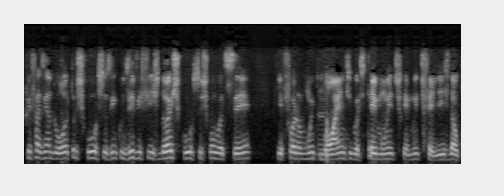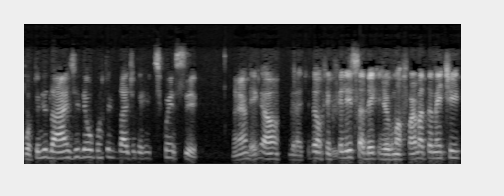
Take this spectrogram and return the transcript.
fui fazendo outros cursos, inclusive fiz dois cursos com você, que foram muito hum. bons, gostei muito, fiquei muito feliz da oportunidade e deu a oportunidade da gente se conhecer. Né? Legal, gratidão. Fico feliz de saber que de alguma forma também te,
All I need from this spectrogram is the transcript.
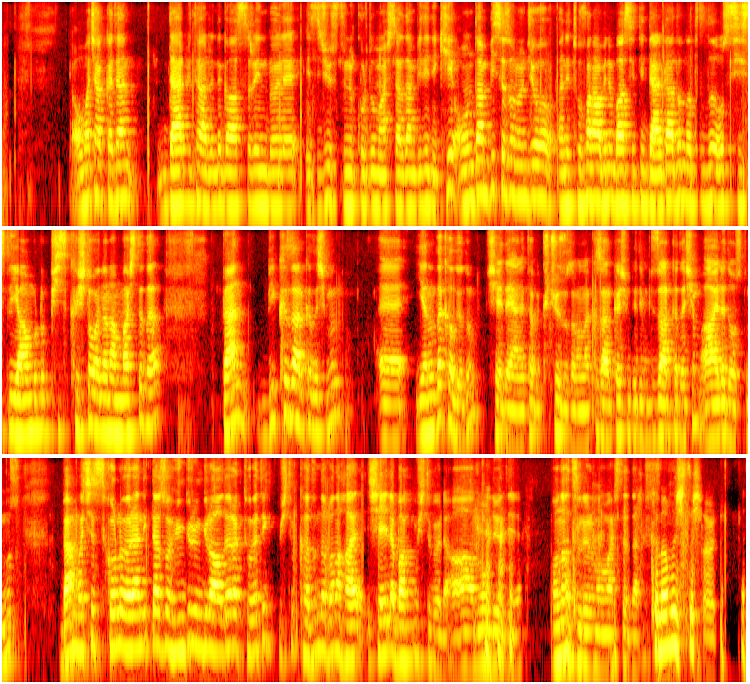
Ya o maç hakikaten derbi tarihinde Galatasaray'ın böyle ezici üstünlük kurduğu maçlardan biriydi ki ondan bir sezon önce o hani Tufan abinin bahsettiği Delgado'nun atıldığı o sisli, yağmurlu, pis kışta oynanan maçta da ben bir kız arkadaşımın e, yanında kalıyordum. Şeyde yani tabii küçüğüz o zamanlar. Kız arkadaşım dediğim düz arkadaşım, aile dostumuz. Ben maçın skorunu öğrendikten sonra hüngür hüngür ağlayarak tuvalete gitmiştim. Kadın da bana hay- şeyle bakmıştı böyle. Aa ne oluyor diye. Onu hatırlıyorum o maçta da. Kınamıştır. Evet.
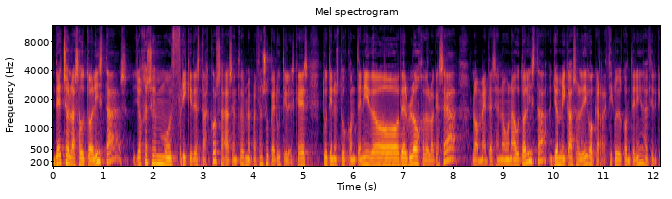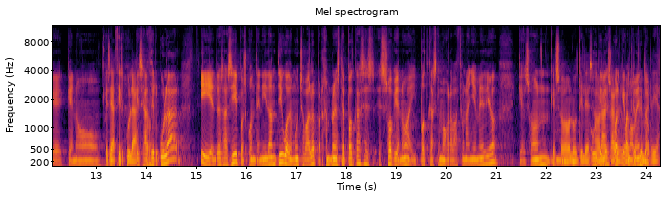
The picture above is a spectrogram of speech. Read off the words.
De hecho, las autolistas, yo que soy muy friki de estas cosas, entonces me parecen súper útiles, que es, tú tienes tu contenido del blog o de lo que sea, lo metes en una autolista, yo en mi caso le digo que recicle el contenido, es decir, que, que no... Que sea circular. Que sea circular y entonces así, pues contenido antiguo de mucho valor. Por ejemplo, en este podcast es, obvio, ¿no? Hay podcasts que hemos grabado hace un año y medio que son, que son útiles, útiles ahora, cualquier momento. día.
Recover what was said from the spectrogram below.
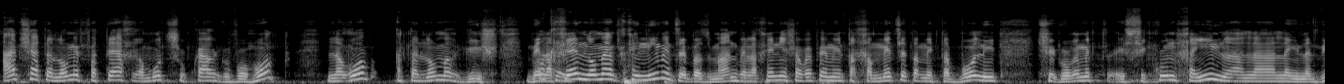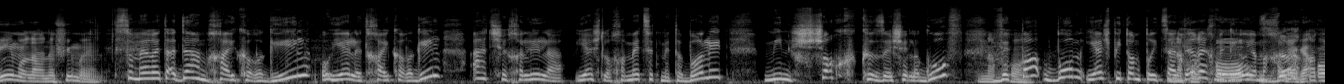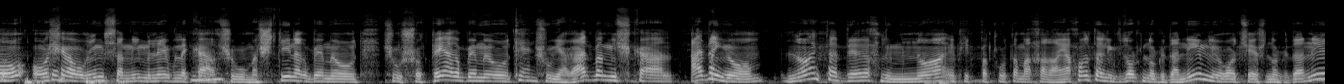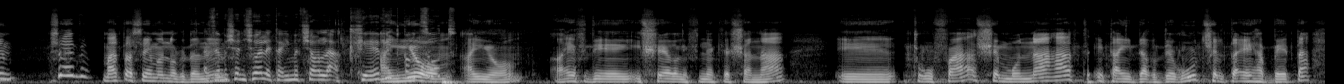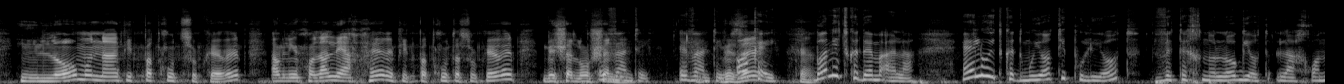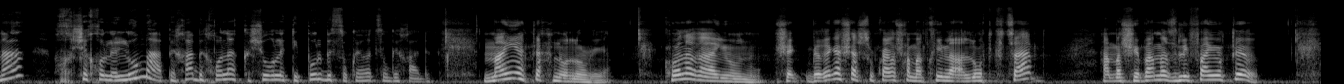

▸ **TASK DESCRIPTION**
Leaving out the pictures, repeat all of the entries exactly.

▸ **ANSWER BOX**
Take this spectrogram and return the transcript.
fui fazendo outros cursos, inclusive fiz dois cursos com você, que foram muito hum. bons, gostei muito, fiquei muito feliz da oportunidade e deu a oportunidade da gente se conhecer. Né? Legal, gratidão. Fico feliz de saber que de alguma forma também te,
All I need from this spectrogram is the transcript.
Ya o maç hakikaten derbi tarihinde Galatasaray'ın böyle ezici üstünlük kurduğu maçlardan biriydi ki ondan bir sezon önce o hani Tufan abinin bahsettiği Delgado'nun atıldığı o sisli, yağmurlu, pis kışta oynanan maçta da ben bir kız arkadaşımın e, yanında kalıyordum. Şeyde yani tabii küçüğüz o zamanlar. Kız arkadaşım dediğim düz arkadaşım, aile dostumuz. Ben maçın skorunu öğrendikten sonra hüngür hüngür ağlayarak tuvalete gitmiştim. Kadın da bana hay- şeyle bakmıştı böyle. Aa ne oluyor diye. Onu hatırlıyorum o maçta da. Kınamıştır. Evet.
The picture above is a spectrogram of speech. Read off the words.
De hecho, las autolistas, yo que soy muy friki de estas cosas, entonces me parecen súper útiles, que es, tú tienes tu contenido del blog o de lo que sea, lo metes en una autolista, yo en mi caso le digo que recicle el contenido, es decir, que, que no... Que sea circular. Que sea circular y entonces así, pues contenido antiguo de mucho valor. Por ejemplo, en este podcast es, obvio, ¿no? Hay podcasts que hemos grabado hace un año y medio que son, que son útiles, útiles ahora, cualquier momento. día.
Recover what was said from the spectrogram below.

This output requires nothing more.